I’m not going to invest in Bill Gates’ and Warren Buffett’s plan to bring a nuclear power plant to Wyoming. I’d also prefer to not see taxpayers forced to shell out hard-earned money on such an environmentally risky venture.
No, I plan to spend any surplus cash I can muster on cornering the red flag market. Demand is about to skyrocket. As residents consider what it means to have an experimental nuclear reactor in their backyards, they’ll be waving them in droves.
Red Flag No. 1: Rapid core melting
Gates claims TerraPower’s Natrium reactor is more fuel-efficient, cost-effective and safer than the current generation of nuclear reactors.
Are we supposed to accept Gates’ word, or should we turn to the world’s scientists and see what they have to say? The Union of Concerned Scientists has strong reservations about the sodium-cooled Natrium design.
In its 140-page report in March on “advanced” nuclear reactor designs like Natrium, the UCS stressed that such facilities could experience safety problems that aren’t an issue in the current nuclear reactor fleet. The organization said the U.S. would be better off trying to improve existing technology, rather than drastically changing course.
“Sodium coolant can burn when exposed to air or water, and a sodium-cooled fast reactor could experience uncontrollable power increases that result in rapid core melting,” according to the UCS.
The phrase “rapid core melting” having anything to do with Wyoming gives me the chills.
Red Flag No. 2: Fast-tracked safety tests
The UCS report said it could take at least 20 years and billions of dollars for federal regulators to require the necessary safety demonstrations to commercialize the type of nuclear plant that’s planned for Wyoming.
But TerraPower CEO Chris Levesque is leading an entirely different discussion. “The motivator is that we need this clean energy on the grid by the 2030s,” he said at the Cheyenne news conference announcing the project. “Congress created a real sense of urgency with that.”
Red Flag No. 3: Why us? Why now?
Wyoming residents are justified in wondering: “Why are we just hearing about this now?”
Project proponents didn’t just blindly throw a dart at the map and land on Wyoming.
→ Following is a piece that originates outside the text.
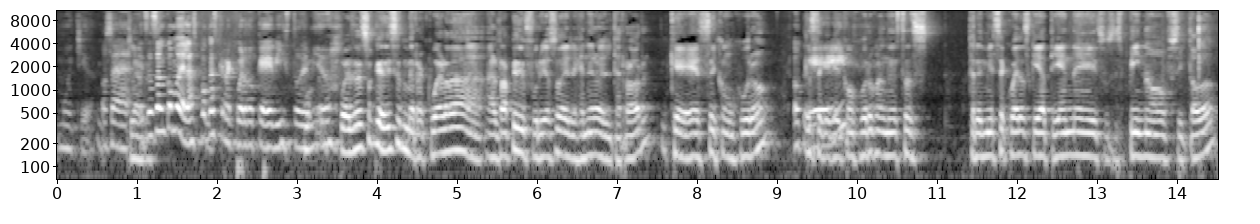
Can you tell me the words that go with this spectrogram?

The state has exactly what energy entrepreneurs desire: desperation. The state, and our politicians, are hungry to find new ways to make up lost revenue from an industry that the marketplace is driving out of existence.
Not exactly a strong negotiating position.
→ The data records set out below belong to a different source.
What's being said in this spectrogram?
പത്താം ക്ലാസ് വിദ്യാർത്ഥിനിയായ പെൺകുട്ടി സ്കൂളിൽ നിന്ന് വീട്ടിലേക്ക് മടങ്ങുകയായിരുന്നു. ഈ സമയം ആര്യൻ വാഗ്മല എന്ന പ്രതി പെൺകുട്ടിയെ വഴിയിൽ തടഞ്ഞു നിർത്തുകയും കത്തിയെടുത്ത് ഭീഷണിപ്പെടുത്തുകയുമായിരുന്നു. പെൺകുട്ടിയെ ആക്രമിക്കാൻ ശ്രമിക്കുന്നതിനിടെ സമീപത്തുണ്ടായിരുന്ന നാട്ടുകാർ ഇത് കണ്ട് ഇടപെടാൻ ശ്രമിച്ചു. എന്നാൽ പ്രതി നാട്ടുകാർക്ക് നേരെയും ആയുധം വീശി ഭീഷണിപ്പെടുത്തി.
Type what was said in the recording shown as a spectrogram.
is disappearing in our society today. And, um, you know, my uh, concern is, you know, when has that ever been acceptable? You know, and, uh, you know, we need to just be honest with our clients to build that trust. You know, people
Renewable energy like wind and solar are much cheaper, take only a fraction of the time to get online and also offer good-paying jobs. If Wyoming officials would aggressively recruit manufacturers to build wind turbines and solar panels, two new industries could thrive in the state.
Red Flag No. 4: Price tag
Is anyone concerned about how much federal money will be sunk into this project? The Department of Energy gave TerraPower an $80 million grant to begin operating the first-of-its-kind commercial unit by 2027.
But that’s a drop in the bucket when we’re talking about a private-public demonstration project that will cost billions.
If left to solely fund the experimental Wyoming project on their own dime, TerraPower and PacifiCorp probably wouldn’t make the investment.
Red Flag No. 5: Who benefits?
A beaming Gov. Mark Gordon announced that the private-public partnership Wyoming is launching will create “hundreds of well-paying jobs” by retiring a coal-fired plant and replacing it with a multi-billion-dollar nuclear plant.
Gates’ company, TerraPower, is developing the experimental technology to be used at the nuclear plant. Buffett’s corporation, Berkshire Hathaway, owns PacifiCorp, whose subsidiary, Rocky Mountain Power, operates in Wyoming.
Wait a minute – these billionaire buddies stand to add bundles to their fortunes, while Wyoming gets a few hundred jobs?
Marcia Westkott, chair of the Powder River Basin Resource Council, noted that this “silver bullet” salvation for Wyoming’s economy “again diverts attention from our very real crisis in revenue, jobs and community survival.”
Red Flag No. 6: Billionaire blindness
We may be listening to the wrong billionaires if we buy Gates’ and Buffett’s siren song of nuclear power. Why not tune in instead to what Tesla and SpaceX revolutionary Elon Musk is working on?
Musk is working on battery storage that could be the energy “game-changer” Gordon wants – experimental technology that is safer and much less expensive than nuclear power.
In 2017, Musk began construction in Australia of what was then the world’s biggest utility-scale battery project. Today, there are more than 40 big-battery projects either completed or planned across Australia with a total capacity of more than 7,000 MWt.
He’s recently turned his attention to Texas, where he’s developing commercial-scale battery storage units to thwart the kind of power outage disasters that wreaked havoc to its power grid in February.
U.S. Sen. Cynthia Lummis, R-Wyo., tweeted an invitation to Musk to relocate to Wyoming and take advantage of its business-friendly Bitcoin laws.
It’s worth inviting Musk to explore the wilds of Wyoming and see what he could dream. Maybe he could help extend the state’s long history of supplying energy to the nation, without all the red flags.